Assignment —
Using the listing below, give again exactly the lines from the line with "Write out everything" to the line with "Image type: spectrogram.", inclusive, without the pictures.

Records for this task —
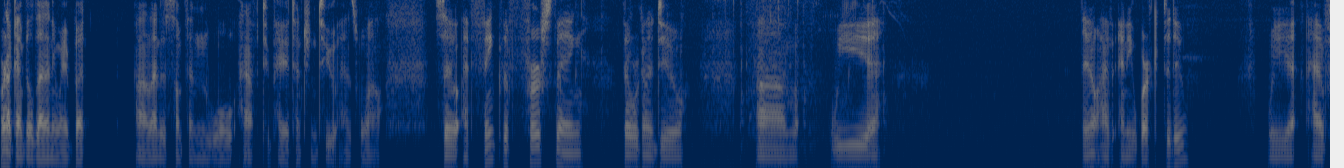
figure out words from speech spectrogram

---

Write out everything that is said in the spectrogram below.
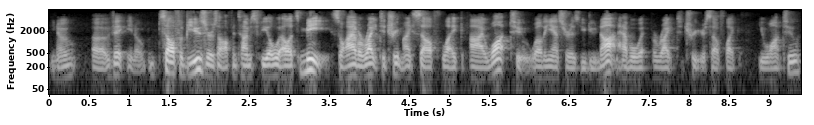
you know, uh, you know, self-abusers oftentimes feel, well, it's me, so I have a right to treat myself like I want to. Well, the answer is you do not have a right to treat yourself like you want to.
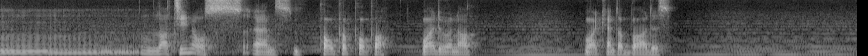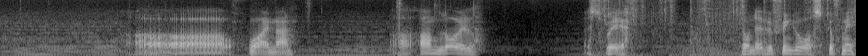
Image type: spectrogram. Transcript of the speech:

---

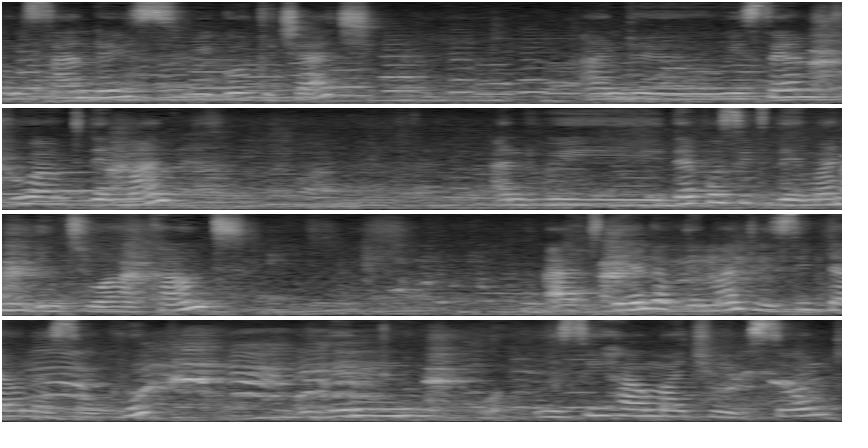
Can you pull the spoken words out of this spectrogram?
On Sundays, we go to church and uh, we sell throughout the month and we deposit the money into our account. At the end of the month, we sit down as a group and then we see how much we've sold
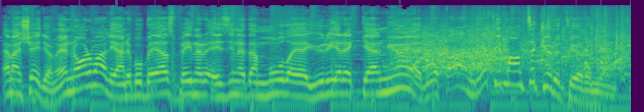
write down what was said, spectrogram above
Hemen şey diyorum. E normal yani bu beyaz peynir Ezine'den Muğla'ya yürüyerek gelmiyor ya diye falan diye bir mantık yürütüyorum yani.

Solution —
Write out everything that is said in the spectrogram below.
you know, uh, you know, self-abusers oftentimes feel, well, it's me, so I have a right to treat myself like I want to. Well, the answer is you do not have a right to treat yourself like you want to.
Image type: spectrogram. Transcript of the speech:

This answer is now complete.